When they arrived they thought they’d wrapped recording but, realising they had more in them still, the time spent in Twin Peaks resulted in the aptly named tracks ‘Sierra’ and ‘Harlem’. The album had already been a three-year process.

‘Sierra’, it turns out, was a lullaby that Bostock penned for someone close before he played it to the trio one day, their jaws on the floor.

The landscape and scenery Mansionair took in everyday in Twin Peaks, as well as a steady stream of Vimeo, YouTube and movies synthesised into a cinematic record. They recorded the album with a screen nearby at all times, playing an endless loop of visual queue.

“When you’re creating you can’t always look to music for answers. We really found a lifeline in visuals and cinemas.” Going one step further, Froggatt says, “I could probably pick an entire scene for each song on this album just based on how we were writing it.”

And if Shadowboxer were a movie, it would be The Place Beyond The Pines.

It seems a number of Aussie bands we speak to, find solace in the States.
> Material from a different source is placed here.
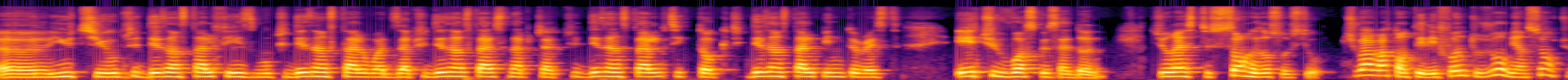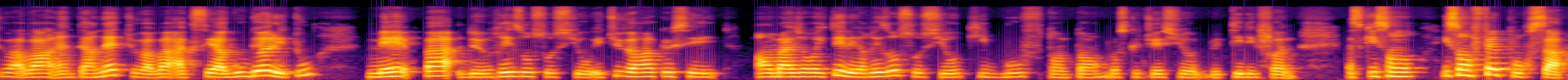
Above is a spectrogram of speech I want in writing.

Frogatt seems to think that, “In any creative venture you’re always battling distractions and not working and not being productive. I think the great thing about going over to another place, you don’t have anyone else to call too or anything, you can really focus on what you need to do.” Part of that focus was exploring the lighter side of the record.

While initial listens might, at first, sound like a torrent of anxiety, the overall call of arms from the record (Froggatt assures us) is to take a different perspective on things you might be perceiving as the negatives in life. “I think across the board the album is more a call to kind of look away from the darker things in your life, or the problems, or the things you’re struggling with, and face the other way and go ‘oh ok I’ve got that, that’s there, let me go fight the real fight’. Hence why it’s called Shadowboxer”.

It’s a sentiment that might be timely for some readers, and Mansionair as they settle into a frantic touring schedule and globe-trekking life. It’s also reminiscent of the closing scene from The Place Beyond the Pines, a young man reconciling his past and facing his future – riding off into the sun with a smile on his face.

Mansionair’s debut album ‘Shadowboxer’ is out now. Catch them at Karova Lounge, Ballarat on May 29.

Written by Darby-Perrin Larner
Photo by Jess-Gleeson